Problem to solve ▸ Wherever the string "dBFS" appears in a line of the listing below, report that line.

Provided information ▸
● ● ●
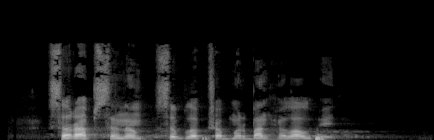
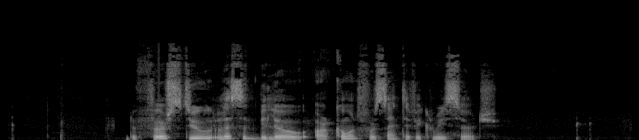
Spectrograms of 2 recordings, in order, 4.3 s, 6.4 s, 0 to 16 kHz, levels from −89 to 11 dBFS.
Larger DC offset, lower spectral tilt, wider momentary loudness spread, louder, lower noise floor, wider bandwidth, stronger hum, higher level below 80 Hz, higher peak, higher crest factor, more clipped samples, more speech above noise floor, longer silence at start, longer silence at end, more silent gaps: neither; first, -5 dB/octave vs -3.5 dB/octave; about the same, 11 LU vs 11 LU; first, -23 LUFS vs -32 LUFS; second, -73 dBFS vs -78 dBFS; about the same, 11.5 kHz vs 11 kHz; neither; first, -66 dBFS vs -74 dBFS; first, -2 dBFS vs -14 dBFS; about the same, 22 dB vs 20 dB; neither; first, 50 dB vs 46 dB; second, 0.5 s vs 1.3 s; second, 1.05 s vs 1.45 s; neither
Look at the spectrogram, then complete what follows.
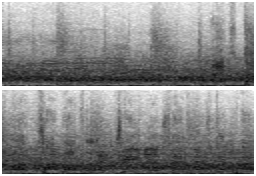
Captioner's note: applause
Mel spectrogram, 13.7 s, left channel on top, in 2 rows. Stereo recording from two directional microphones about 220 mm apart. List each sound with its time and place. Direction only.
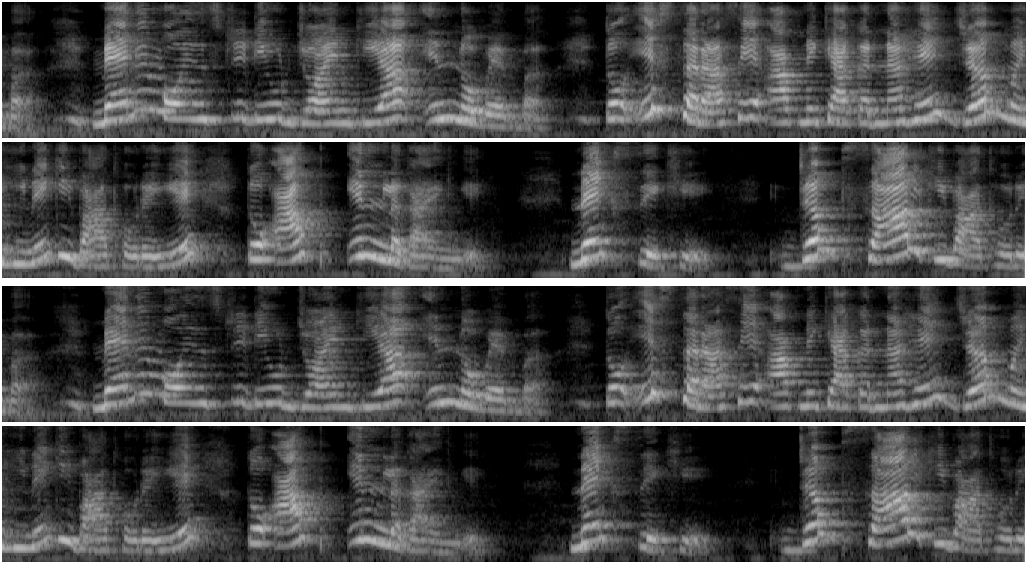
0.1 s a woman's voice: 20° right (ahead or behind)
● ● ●
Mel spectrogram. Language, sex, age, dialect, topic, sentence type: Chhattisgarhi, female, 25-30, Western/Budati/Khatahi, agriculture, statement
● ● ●
Solved problem ▸
Spectrograms of 2 recordings, in order, 4.3 s, 6.4 s, 0 to 16 kHz, levels from −89 to 11 dBFS.
Larger DC offset, lower spectral tilt, wider momentary loudness spread, louder, lower noise floor, wider bandwidth, stronger hum, higher level below 80 Hz, higher peak, higher crest factor, more clipped samples, more speech above noise floor, longer silence at start, longer silence at end, more silent gaps: neither; first, -5 dB/octave vs -3.5 dB/octave; about the same, 11 LU vs 11 LU; first, -23 LUFS vs -32 LUFS; second, -73 dBFS vs -78 dBFS; about the same, 11.5 kHz vs 11 kHz; neither; first, -66 dBFS vs -74 dBFS; first, -2 dBFS vs -14 dBFS; about the same, 22 dB vs 20 dB; neither; first, 50 dB vs 46 dB; second, 0.5 s vs 1.3 s; second, 1.05 s vs 1.45 s; neither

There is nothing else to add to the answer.